▸ **EXERCISE**: The listing below is to be written out word for word, minus its images.
+ + +
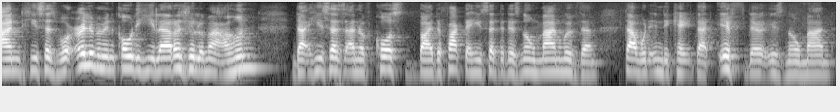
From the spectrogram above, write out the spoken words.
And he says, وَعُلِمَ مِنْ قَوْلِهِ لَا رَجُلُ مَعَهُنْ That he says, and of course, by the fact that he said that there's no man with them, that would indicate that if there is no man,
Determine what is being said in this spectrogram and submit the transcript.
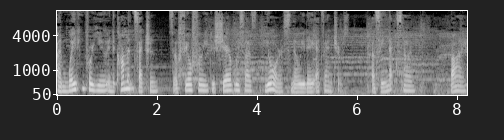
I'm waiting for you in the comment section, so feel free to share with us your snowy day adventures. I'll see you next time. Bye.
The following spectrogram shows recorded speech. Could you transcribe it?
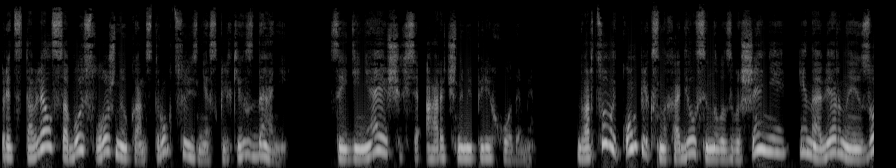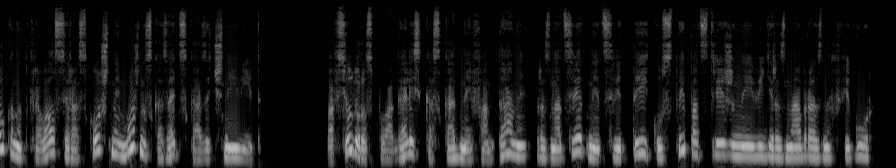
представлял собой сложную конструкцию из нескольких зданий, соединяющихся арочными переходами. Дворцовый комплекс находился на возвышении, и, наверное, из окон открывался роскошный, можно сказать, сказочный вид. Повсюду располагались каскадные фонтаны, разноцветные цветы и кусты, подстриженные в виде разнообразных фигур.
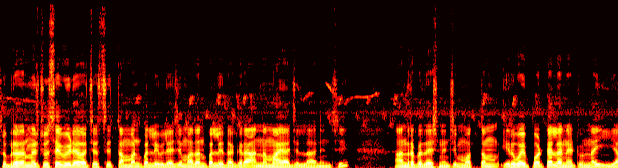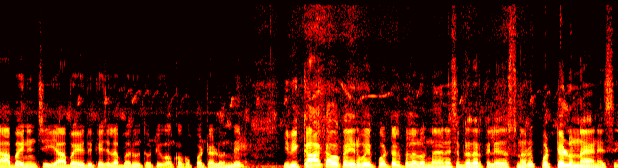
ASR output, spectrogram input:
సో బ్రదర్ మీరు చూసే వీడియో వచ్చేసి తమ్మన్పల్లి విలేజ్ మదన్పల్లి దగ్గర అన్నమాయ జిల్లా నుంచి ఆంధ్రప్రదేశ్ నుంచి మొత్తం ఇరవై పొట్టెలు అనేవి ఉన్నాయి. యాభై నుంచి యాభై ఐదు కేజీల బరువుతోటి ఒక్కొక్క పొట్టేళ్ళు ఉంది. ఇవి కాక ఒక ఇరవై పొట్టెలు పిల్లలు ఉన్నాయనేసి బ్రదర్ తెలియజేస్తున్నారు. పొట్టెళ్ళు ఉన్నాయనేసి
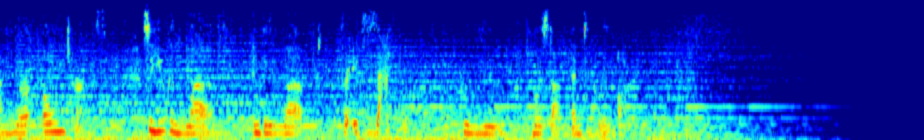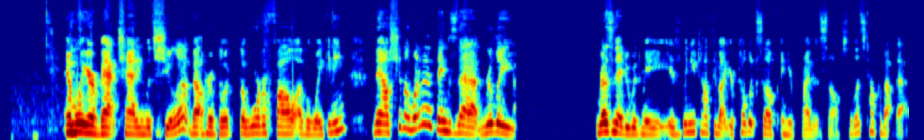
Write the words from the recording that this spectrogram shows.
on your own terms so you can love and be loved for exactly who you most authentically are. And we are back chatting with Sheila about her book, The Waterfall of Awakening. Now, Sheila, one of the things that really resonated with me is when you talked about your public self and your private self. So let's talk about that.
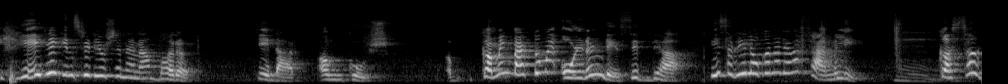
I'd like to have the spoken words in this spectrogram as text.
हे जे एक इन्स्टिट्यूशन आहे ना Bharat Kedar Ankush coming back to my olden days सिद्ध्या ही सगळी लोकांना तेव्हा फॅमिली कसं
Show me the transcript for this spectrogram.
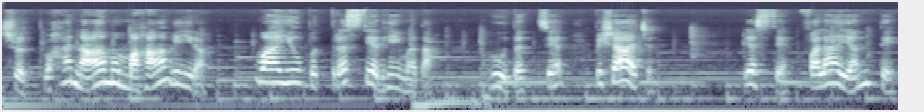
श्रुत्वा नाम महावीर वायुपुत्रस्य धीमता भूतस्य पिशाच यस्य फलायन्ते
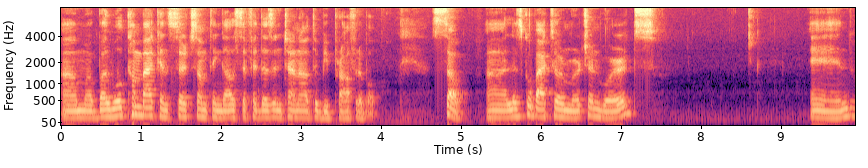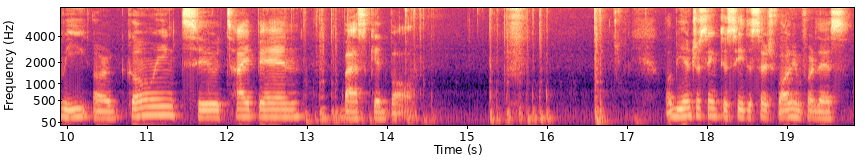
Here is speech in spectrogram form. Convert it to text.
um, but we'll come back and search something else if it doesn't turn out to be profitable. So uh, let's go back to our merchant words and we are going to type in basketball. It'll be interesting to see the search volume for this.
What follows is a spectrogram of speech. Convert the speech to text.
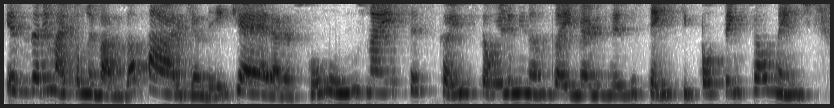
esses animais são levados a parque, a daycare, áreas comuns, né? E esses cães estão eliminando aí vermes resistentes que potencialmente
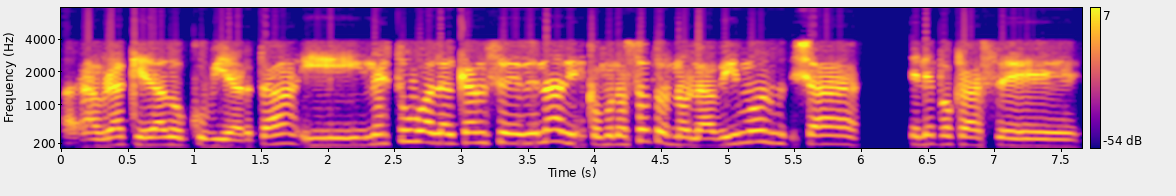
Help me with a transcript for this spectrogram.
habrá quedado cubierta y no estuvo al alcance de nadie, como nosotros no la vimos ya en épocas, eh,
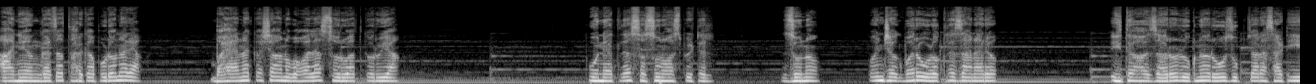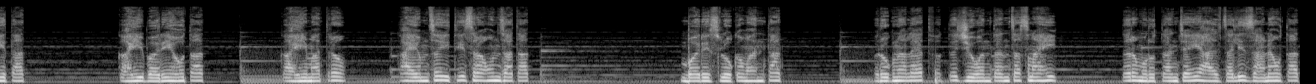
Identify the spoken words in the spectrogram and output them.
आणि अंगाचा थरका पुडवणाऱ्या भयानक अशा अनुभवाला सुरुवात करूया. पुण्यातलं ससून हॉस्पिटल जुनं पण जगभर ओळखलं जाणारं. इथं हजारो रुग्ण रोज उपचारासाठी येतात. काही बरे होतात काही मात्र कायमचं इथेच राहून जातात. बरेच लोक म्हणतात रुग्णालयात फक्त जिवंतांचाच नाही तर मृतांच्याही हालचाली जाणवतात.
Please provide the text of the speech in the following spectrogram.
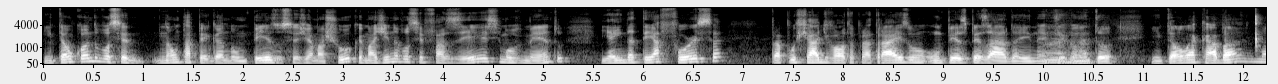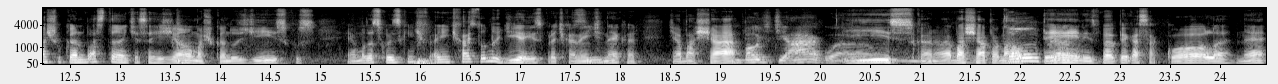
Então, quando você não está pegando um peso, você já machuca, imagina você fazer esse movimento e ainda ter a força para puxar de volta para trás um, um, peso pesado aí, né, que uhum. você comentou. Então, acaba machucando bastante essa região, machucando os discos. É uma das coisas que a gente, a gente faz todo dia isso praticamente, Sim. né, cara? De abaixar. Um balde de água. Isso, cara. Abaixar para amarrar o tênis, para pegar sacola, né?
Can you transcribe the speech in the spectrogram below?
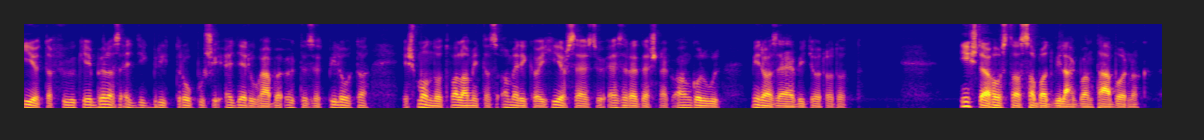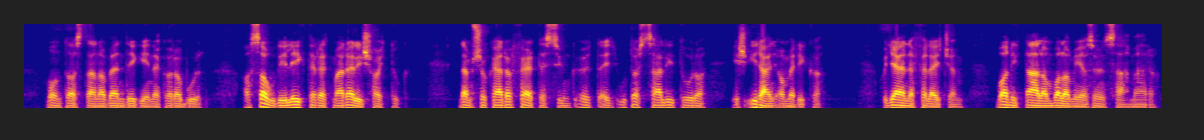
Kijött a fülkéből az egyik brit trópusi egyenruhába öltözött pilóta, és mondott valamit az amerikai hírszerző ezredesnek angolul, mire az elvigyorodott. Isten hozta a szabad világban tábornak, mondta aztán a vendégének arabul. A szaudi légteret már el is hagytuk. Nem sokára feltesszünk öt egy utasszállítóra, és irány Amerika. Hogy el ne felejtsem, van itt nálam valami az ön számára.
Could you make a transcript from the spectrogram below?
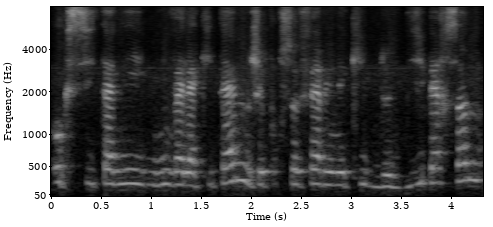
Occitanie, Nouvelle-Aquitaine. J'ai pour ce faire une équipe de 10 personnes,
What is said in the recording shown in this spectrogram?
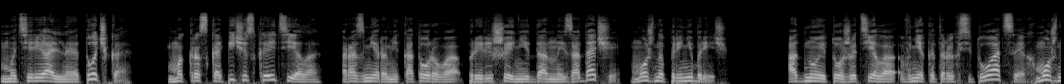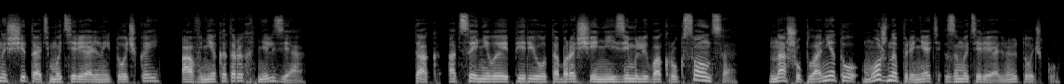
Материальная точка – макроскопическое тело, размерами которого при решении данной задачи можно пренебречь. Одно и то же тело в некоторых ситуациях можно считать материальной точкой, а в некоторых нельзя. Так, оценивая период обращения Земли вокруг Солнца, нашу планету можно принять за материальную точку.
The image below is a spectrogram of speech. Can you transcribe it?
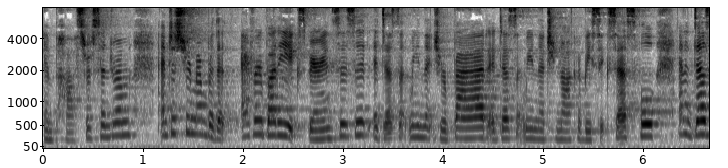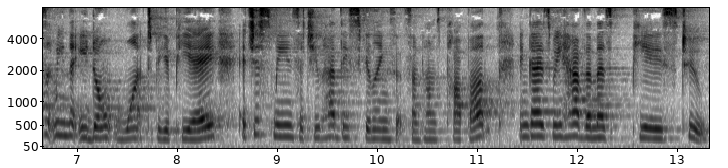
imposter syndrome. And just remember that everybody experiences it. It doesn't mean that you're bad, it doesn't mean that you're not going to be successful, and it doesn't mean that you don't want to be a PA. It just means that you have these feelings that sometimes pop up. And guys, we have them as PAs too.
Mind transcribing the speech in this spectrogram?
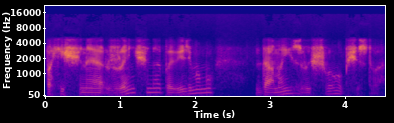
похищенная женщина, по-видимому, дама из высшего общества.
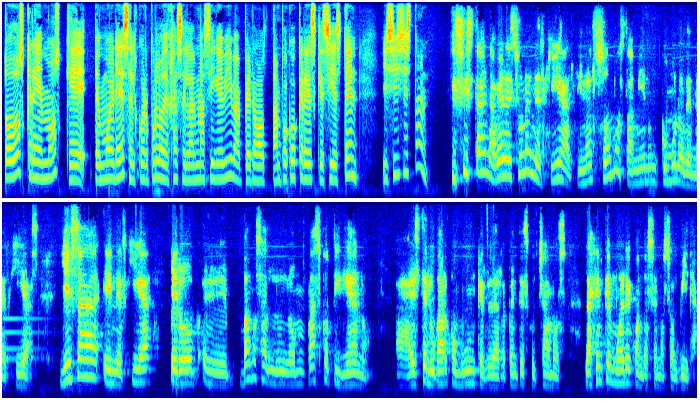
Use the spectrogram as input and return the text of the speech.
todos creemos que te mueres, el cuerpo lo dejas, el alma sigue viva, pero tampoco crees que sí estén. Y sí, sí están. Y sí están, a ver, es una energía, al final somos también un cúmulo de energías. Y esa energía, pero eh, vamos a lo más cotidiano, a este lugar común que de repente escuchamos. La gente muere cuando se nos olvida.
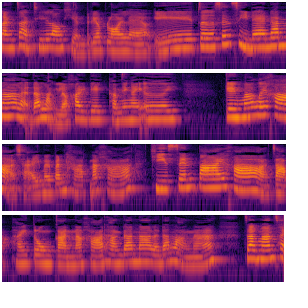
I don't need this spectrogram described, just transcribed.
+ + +
▸ **ANSWER TO THE PROBLEM**:
From the spectrogram above, write out the spoken words.
And he says, وَعُلِمَ مِنْ قَوْلِهِ لَا رَجُلُ مَعَهُنْ That he says, and of course, by the fact that he said that there's no man with them, that would indicate that if there is no man,
Determine what is being said in this spectrogram and submit the transcript.
I'm waiting for you in the comment section, so feel free to share with us your snowy day adventures. I'll see you next time. Bye.
The following spectrogram shows recorded speech. Could you transcribe it?
представлял собой сложную конструкцию из нескольких зданий, соединяющихся арочными переходами. Дворцовый комплекс находился на возвышении, и, наверное, из окон открывался роскошный, можно сказать, сказочный вид. Повсюду располагались каскадные фонтаны, разноцветные цветы и кусты, подстриженные в виде разнообразных фигур.
ASR output, spectrogram input:
సో బ్రదర్ మీరు చూసే వీడియో వచ్చేసి తమ్మన్పల్లి విలేజ్ మదన్పల్లి దగ్గర అన్నమాయ జిల్లా నుంచి ఆంధ్రప్రదేశ్ నుంచి మొత్తం ఇరవై పొట్టెలు అనేవి ఉన్నాయి. యాభై నుంచి యాభై ఐదు కేజీల బరువుతోటి ఒక్కొక్క పొట్టేళ్ళు ఉంది. ఇవి కాక ఒక ఇరవై పొట్టెలు పిల్లలు ఉన్నాయనేసి బ్రదర్ తెలియజేస్తున్నారు. పొట్టెళ్ళు ఉన్నాయనేసి
Write the words from the recording that this spectrogram shows.
on your own terms so you can love and be loved for exactly who you most authentically are. And we are back chatting with Sheila about her book, The Waterfall of Awakening. Now, Sheila, one of the things that really resonated with me is when you talked about your public self and your private self. So let's talk about that.
I'd like to have the spoken words in this spectrogram as text.
हे जे एक इन्स्टिट्यूशन आहे ना Bharat Kedar Ankush coming back to my olden days सिद्ध्या ही सगळी लोकांना तेव्हा फॅमिली कसं
Show me the transcript for this spectrogram.
श्रुत्वा नाम महावीर वायुपुत्रस्य धीमता भूतस्य पिशाच यस्य फलायन्ते
Here is speech in spectrogram form. Convert it to text.
um, but we'll come back and search something else if it doesn't turn out to be profitable. So uh, let's go back to our merchant words and we are going to type in basketball. It'll be interesting to see the search volume for this.
What follows is a spectrogram of speech. Convert the speech to text.
esses animais são levados a parque, a daycare, áreas comuns, né? E esses cães estão eliminando aí vermes resistentes que potencialmente
Help me with a transcript for this spectrogram.
habrá quedado cubierta y no estuvo al alcance de nadie, como nosotros no la vimos ya en épocas, eh,
Identify the spoken words in the spectrogram and output them.
आणि अंगाचा थरका पुडवणाऱ्या भयानक अशा अनुभवाला सुरुवात करूया. पुण्यातलं ससून हॉस्पिटल जुनं पण जगभर ओळखलं जाणारं. इथं हजारो रुग्ण रोज उपचारासाठी येतात. काही बरे होतात काही मात्र कायमचं इथेच राहून जातात. बरेच लोक म्हणतात रुग्णालयात फक्त जिवंतांचाच नाही तर मृतांच्याही हालचाली जाणवतात.
Please provide the text of the speech in the following spectrogram.
Então, quando você não está pegando um peso, você já machuca, imagina você fazer esse movimento e ainda ter a força para puxar de volta para trás um, um, peso pesado aí, né, que uhum. você comentou. Então, acaba machucando bastante essa região, machucando os discos. É uma das coisas que a gente, a gente faz todo dia isso praticamente, Sim. né, cara? De abaixar. Um balde de água. Isso, cara. Abaixar para amarrar o tênis, para pegar sacola, né?
Can you transcribe the speech in the spectrogram below?
Kijött a fülkéből az egyik brit trópusi egyenruhába öltözött pilóta, és mondott valamit az amerikai hírszerző ezredesnek angolul, mire az elvigyorodott. Isten hozta a szabad világban tábornak, mondta aztán a vendégének arabul. A szaudi légteret már el is hagytuk. Nem sokára feltesszünk öt egy utasszállítóra, és irány Amerika. Hogy el ne felejtsem, van itt nálam valami az ön számára.
Could you make a transcript from the spectrogram below?
Occitanie, Nouvelle-Aquitaine. J'ai pour ce faire une équipe de 10 personnes,
What is said in the recording shown in this spectrogram?
Материальная точка – макроскопическое тело, размерами которого при решении данной задачи можно пренебречь. Одно и то же тело в некоторых ситуациях можно считать материальной точкой, а в некоторых нельзя. Так, оценивая период обращения Земли вокруг Солнца, нашу планету можно принять за материальную точку.
The image below is a spectrogram of speech. Can you transcribe it?
imposter syndrome. And just remember that everybody experiences it. It doesn't mean that you're bad, it doesn't mean that you're not going to be successful, and it doesn't mean that you don't want to be a PA. It just means that you have these feelings that sometimes pop up. And guys, we have them as PAs too.
Mind transcribing the speech in this spectrogram?
похищенная женщина, по-видимому, дама из высшего общества.
Use the spectrogram as input and return the text of the speech.
todos creemos que te mueres, el cuerpo lo dejas, el alma sigue viva, pero tampoco crees que sí estén. Y sí, sí están. Y sí están, a ver, es una energía, al final somos también un cúmulo de energías. Y esa energía, pero eh, vamos a lo más cotidiano, a este lugar común que de repente escuchamos. La gente muere cuando se nos olvida.
I don't need this spectrogram described, just transcribed.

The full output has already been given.